HOW THE ABSENCE OF INSIDER TRADING INCREASES THE RISK OF A CRASH

The ‘dog that did not bark’ hypothesis is the only one that withstands the authors' empirical test. The effect of earning announcements isn't a convincing explanation, as insiders are prohibited from trading by their company prior to the earning announcement, which means the link between a drop in share price and an absence of activity is a statistical artefact. The explanation that insiders wish to escape scrutiny from the SEC is equally implausible: the SEC is just as vigilant about investigating insiders who buy stock just before a price rise as it is about those who sell stock just before a crash. And insiders continue to buy stock when prices are rising. However, the study does validate the ‘dog that did not bark’ theory: the absence of insider trading correlates positively with the probability of a crash in the short term.


THE PRACTICAL BENEFIT OF THE ‘DOG THAT DID NOT BARK’ THEORY

The ‘dog that did not bark’ theory demonstrates that uninformed investors react more strongly to the absence of insider transactions than to their presence. The commonly held idea that insider sales contain no valuable information is therefore wrong. On the contrary, insiders send strong signals to anyone who knows how to interpret them: insider sales in the recent past correlate negatively with the probability of a crash, while far away sales correlate positively. This phenomenon will enable anyone to adapt their investment strategy by observing insider behaviour.
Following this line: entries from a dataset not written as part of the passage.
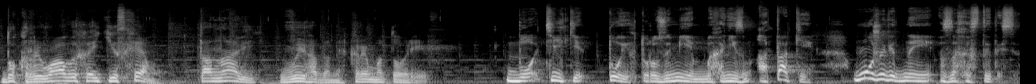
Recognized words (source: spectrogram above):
до кривавих it схем та навіть вигаданих крематоріїв. Бо тільки той, хто розуміє механізм атаки, може від неї захиститися.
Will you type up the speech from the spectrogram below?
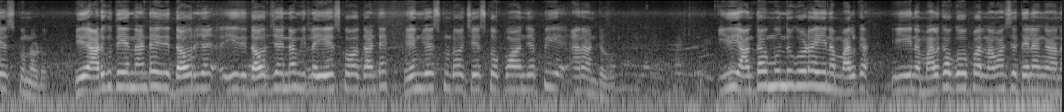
వేసుకున్నాడు. ఇది అడిగితే ఏంటంటే ఇది దౌర్జ ఇది దౌర్జన్యం ఇట్లా చేసుకోవద్దంటే ఏం చేసుకుంటావు చేసుకోపో అని చెప్పి అని అంటాడు. ఇది అంతకుముందు కూడా ఈయన మల్క ఈయన మల్క గోపాల్ నమస్తే తెలంగాణ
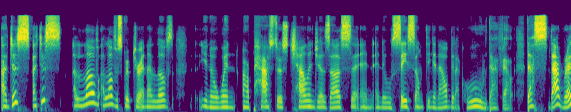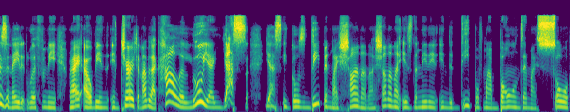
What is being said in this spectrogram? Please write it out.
I just I just I love I love scripture and I love you know when our pastors challenges us and and they will say something and I'll be like ooh that felt that's that resonated with me right? I'll be in, in church and I'll be like hallelujah yes yes. It goes deep in my shanana. Shanana is the meaning in the deep of my bones and my soul.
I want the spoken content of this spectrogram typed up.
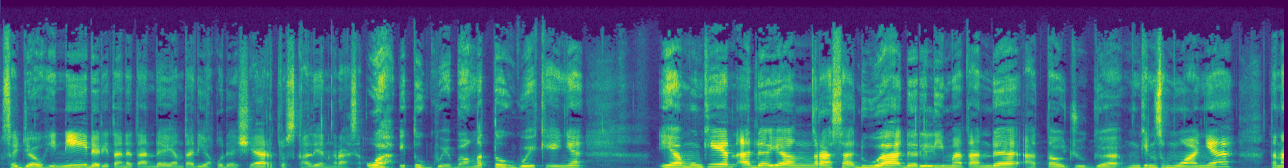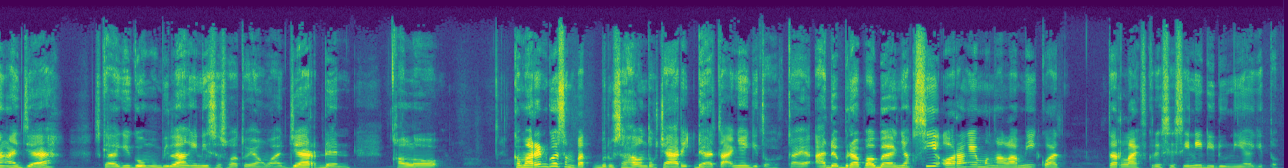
sejauh ini dari tanda-tanda yang tadi aku udah share terus kalian ngerasa wah itu gue banget tuh gue kayaknya ya mungkin ada yang ngerasa dua dari lima tanda atau juga mungkin semuanya tenang aja. Sekali lagi gue mau bilang ini sesuatu yang wajar dan kalau kemarin gue sempat berusaha untuk cari datanya gitu. Kayak ada berapa banyak sih orang yang mengalami quarter life crisis ini di dunia gitu.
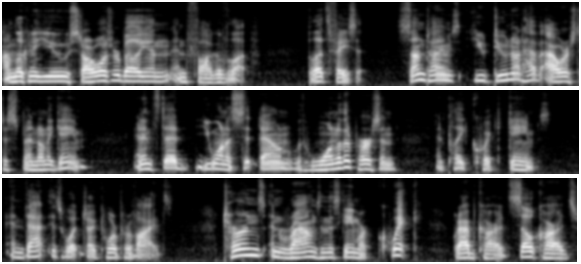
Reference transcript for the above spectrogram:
I'm looking at you, Star Wars Rebellion and Fog of Love. But let's face it, sometimes you do not have hours to spend on a game and instead you want to sit down with one other person and play quick games. And that is what Jaipur provides. Turns and rounds in this game are quick. Grab cards, sell cards,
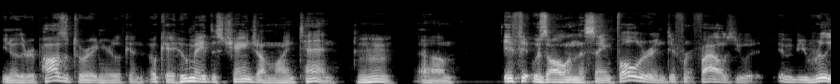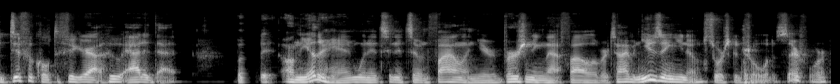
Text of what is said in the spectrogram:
you know, the repository and you're looking, okay, who made this change on line 10? Mm-hmm. Um, if it was all in the same folder in different files, you would, it would be really difficult to figure out who added that. But on the other hand, when it's in its own file and you're versioning that file over time and using, you know, source control, what it's there for,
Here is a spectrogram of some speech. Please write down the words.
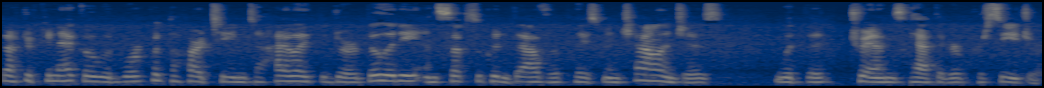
Dr. Kaneko would work with the heart team to highlight the durability and subsequent valve replacement challenges with the transcatheter procedure.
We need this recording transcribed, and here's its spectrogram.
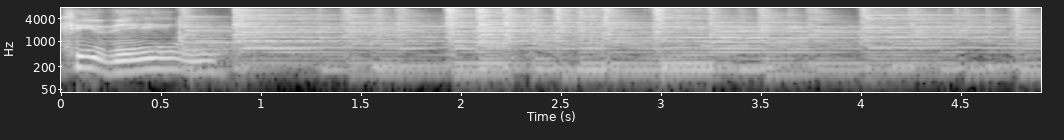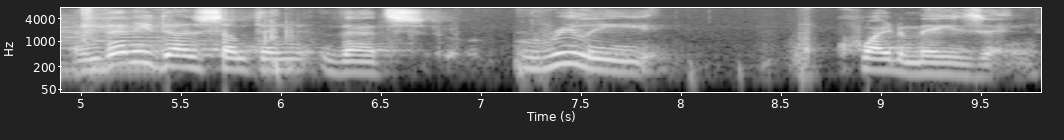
key of E. And then he does something that's really quite amazing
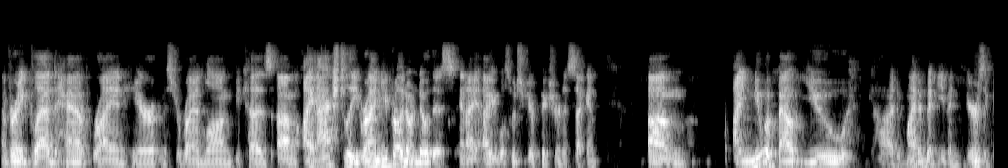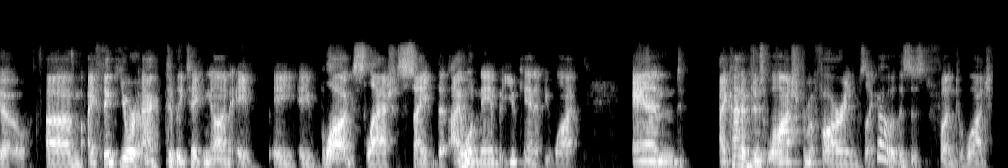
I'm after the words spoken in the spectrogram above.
I'm very glad to have Ryan here, Mr. Ryan Long, because um, I actually, Ryan, you probably don't know this, and I, I will switch to your picture in a second. Um, I knew about you, God, it might have been even years ago. Um, I think you were actively taking on a, a, a blog slash site that I won't name, but you can if you want and I kind of just watched from afar and was like, oh, this is fun to watch.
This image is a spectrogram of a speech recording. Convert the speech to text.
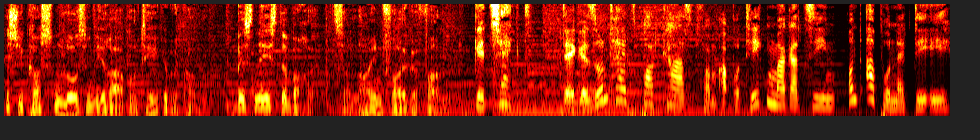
das Sie kostenlos in Ihrer Apotheke bekommen. Bis nächste Woche zur neuen Folge von Gecheckt. Der Gesundheitspodcast vom Apothekenmagazin und aponet.de.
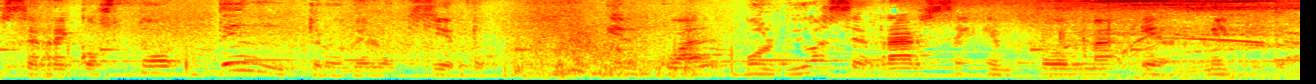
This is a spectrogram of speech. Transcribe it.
Se recostó dentro del objeto, el cual volvió a cerrarse en forma hermética,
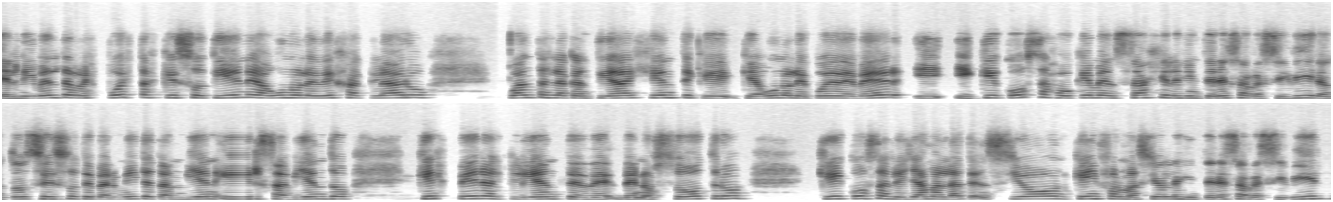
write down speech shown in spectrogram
el nivel de respuestas que eso tiene a uno le deja claro cuánta es la cantidad de gente que, a uno le puede ver y, qué cosas o qué mensaje les interesa recibir. Entonces eso te permite también ir sabiendo qué espera el cliente de, nosotros, qué cosas le llaman la atención, qué información les interesa recibir.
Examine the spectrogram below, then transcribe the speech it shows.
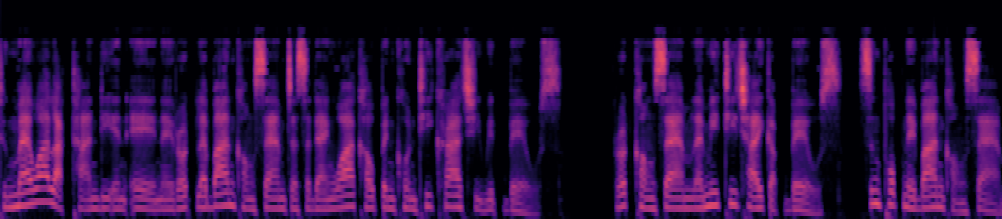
ถึงแม้ว่าหลักฐาน DNA ในรถและบ้านของแซมจะแสดงว่าเขาเป็นคนที่ฆ่าชีวิตเบลส์ รถของแซมและมีดที่ใช้กับเบลส์ ซึ่งพบในบ้านของแซม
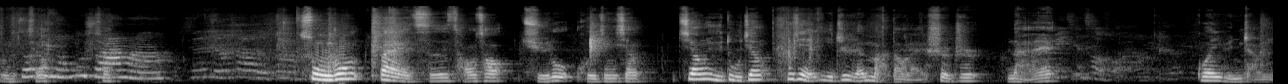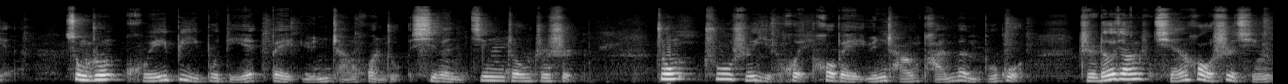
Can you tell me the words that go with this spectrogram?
嗯，昨天行。能不刷吗？宋忠拜辞曹操，取路回荆襄。将欲渡江，忽见一支人马到来，视之，乃关云长也。宋忠回避不迭，被云长唤住，细问荆州之事。忠初时隐晦，后被云长盘问不过，只得将前后事情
1. Insiders or other insiders, as defined under American law: current and former managers, shareholders, their families, and so on.
2. José M. Marin is professor of finance at IMDEA (the Madrid Institute for Advanced Studies, Spain).
3. ‘Silver Blaze’, published in The Memoirs of Sherlock Holmes, by Sir Arthur Conan Doyle, George Newnes Publisher, 1894.
4. SEC: U.S. Securities and Exchange Commission. 


Based on an interview with Jacques Olivier and his article ‘The Dog That Did Not Bark: Insider Trading and Crashes’ (to be published in the Journal of Finance  in October 2008), co-written with José M. Marin².

RESEARCH METHODOLOGY
RESEARCH METHODOLOGY

Jacques Olivier and José M. Marin analyzed data from two different sources:

• The Thomson Financial Insider Filings (TFIF): a database that collects all insider trades reported to the SEC.

• The CRSP database: provides data on returns, total trading volume, and market capitalization. This data was used to identify large movements in stock market prices in three major American markets—the NYSE, NASDAQ, and AMEX markets—between 1985 and 2002. The two researchers used this data to empirically test their model, which explains how an absence of insider trading can cause—in certain specific situations described in the article—significant changes in the value of a company's stock.